“That additional funding included, among other things, up to $50,000 that Benjamin could allocate to school districts, libraries, or nonprofit organizations for educational purposes,” the indictment states.
Instead, prosecutors allege, Benjamin funneled the money to the Harlem real-estate investor and his organization. The day after the funds were approved in June 2019, Benjamin allegedly texted the investor a screenshot of the resolution that reflected the payment with the message: “Do you recognize the 3rd entity on the list.”
“We passed the resolution yesterday! $50k,” Benjamin allegedly wrote. “I will call to discuss!”
The grant resulted in multiple illegal campaign contributions to his unsuccessful campaign—including three checks totaling $25,000. The indictment also notes Benjamin took steps to cover up the scheme afterward. The indictment states that those steps included faking campaign donor forms, refusing to answer questions from regulators, and even falsifying information on forms he submitted in August 2021 to be considered for his current role.

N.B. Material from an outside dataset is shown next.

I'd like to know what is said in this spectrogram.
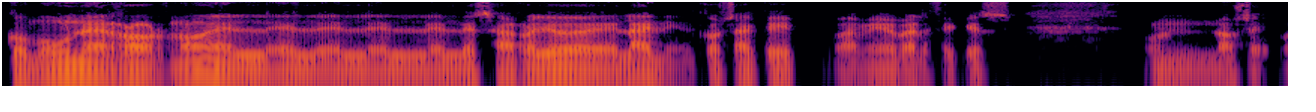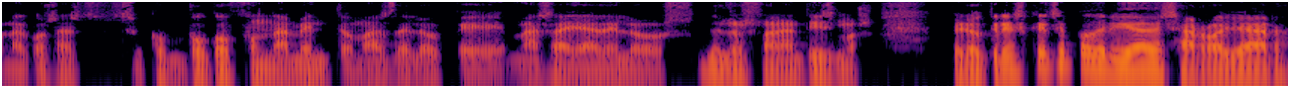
como un error, ¿no? El, el, el, el desarrollo de Lightning, cosa que a mí me parece que es no sé, una cosa con poco fundamento más de lo que, más allá de los, de los fanatismos. Pero ¿crees que se podría desarrollar,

The indictment states that in the executive appointment questionnaire, Benjamin stated he never “directly exercised [his] governmental authority (either as a legislator or executive official) concerning a matter of a donor [he] directly solicited.”